Yesterday, when asked about Charles Tillman potentially missing the Bears game on Sunday to be with his pregnant wife, Florio was adamant that NFL players should honor their commitment to their teams, rather than miss a game to be with their wives and families.

“This may not not be the most popular position in the world, but I fall into the ‘This is the life we’ve chosen’ category,” Florio told The Score’s Laurence Holmes and Matt Abbatacola, who were sitting in for McNeil and Spiegel. “There are ways nowadays – there are technologies that you can plan when you’re going to have a baby. There are four fairly important months out of the year when you work 16 Sundays and you get paid a lot of money to be available those 16 Sundays. You try to avoid being in a position where you have to make that decision on Sunday that you’re getting paid a lot of money to be available to play a football game. It’s easy for me to say this because I’ve never been and never will be in this position, but I think you gotta show up and do your job. Guys who are over seas don’t get to fly home if they’ve got a spouse going into labor, and they get paid a heck of a lot less money.”

Today, on his website, Florio changed his outlook. Check out the excerpt below.

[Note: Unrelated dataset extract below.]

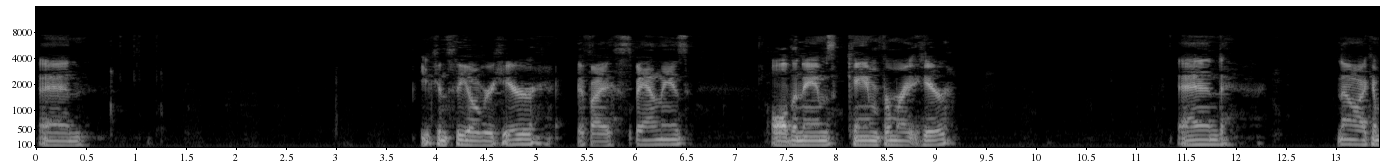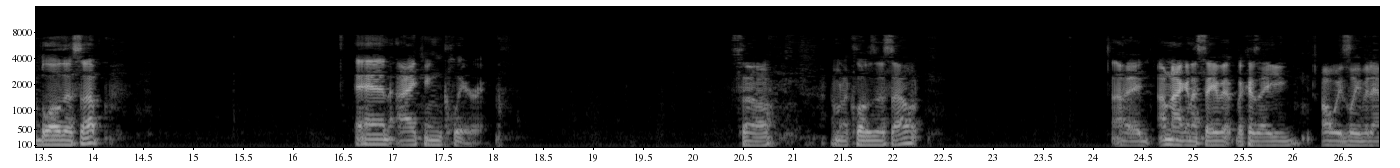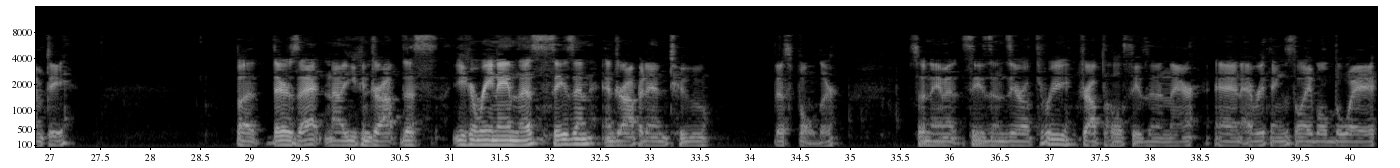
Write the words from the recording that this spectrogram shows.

In the end, each player has to make the decision if/when the issue arises, balancing a wide variety of factors and concerns, including but not limited to the health of the mother, the health of the baby, and the wishes of the mother.  Other considerations will include the value of the player to the team, the importance of the game, and the amount of money that the player could be sacrificing by not being available on one of the 16 days per year when presence on the football field is as close to mandatory as it ever is.

Teams should support whatever the player decides to do, even if the coach, G.M., owner, or others would have made a different decision — or if it’s obvious to team management that the player gave no thought whatsoever to even trying to time the pregnancy so that it would end during the offseason.

As to Tillman, he has said via Twitter that his new baby will be born Monday.  And that he’ll be present for the game on Sunday.

If, in the end, his wife goes into labor before or during the game against the Texans, whatever Charles decides to do should be accepted and respected by his teammates, his coaches, his owner, the fans, and the media.